> [Exercise] Copy out the whole listing exactly as written, leaving the pictures behind.

> [Data]
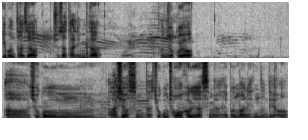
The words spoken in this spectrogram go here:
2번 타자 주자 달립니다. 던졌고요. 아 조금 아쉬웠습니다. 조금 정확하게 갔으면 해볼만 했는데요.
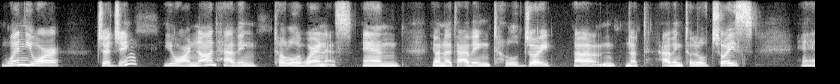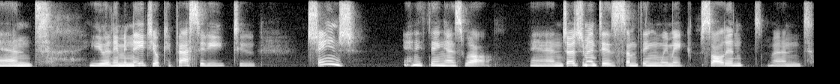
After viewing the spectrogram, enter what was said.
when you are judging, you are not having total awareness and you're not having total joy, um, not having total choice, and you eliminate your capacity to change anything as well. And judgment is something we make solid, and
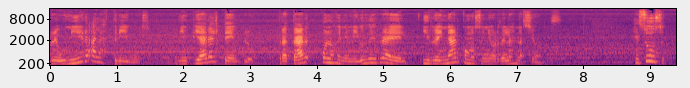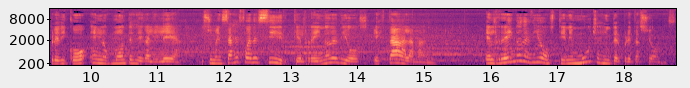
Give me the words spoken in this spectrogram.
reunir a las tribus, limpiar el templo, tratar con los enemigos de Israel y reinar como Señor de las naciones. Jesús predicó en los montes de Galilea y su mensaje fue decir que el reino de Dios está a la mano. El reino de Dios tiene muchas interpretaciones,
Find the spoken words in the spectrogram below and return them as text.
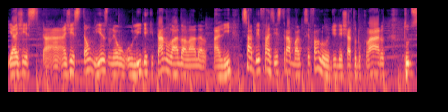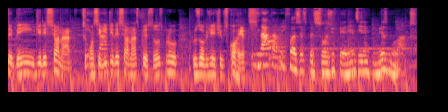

> [Reply]
The words spoken in this spectrogram go here:
2번 타자 주자 달립니다. 던졌고요. 아 조금 아쉬웠습니다. 조금 정확하게 갔으면 해볼만 했는데요.
After viewing the spectrogram, enter what was said.
when you are judging, you are not having total awareness and you're not having total joy, um, not having total choice, and you eliminate your capacity to change anything as well. And judgment is something we make solid, and
Give me the words spoken in this spectrogram.
reunir a las tribus, limpiar el templo, tratar con los enemigos de Israel y reinar como Señor de las naciones. Jesús predicó en los montes de Galilea y su mensaje fue decir que el reino de Dios está a la mano. El reino de Dios tiene muchas interpretaciones,
Find the spoken words in the spectrogram below and return them as text.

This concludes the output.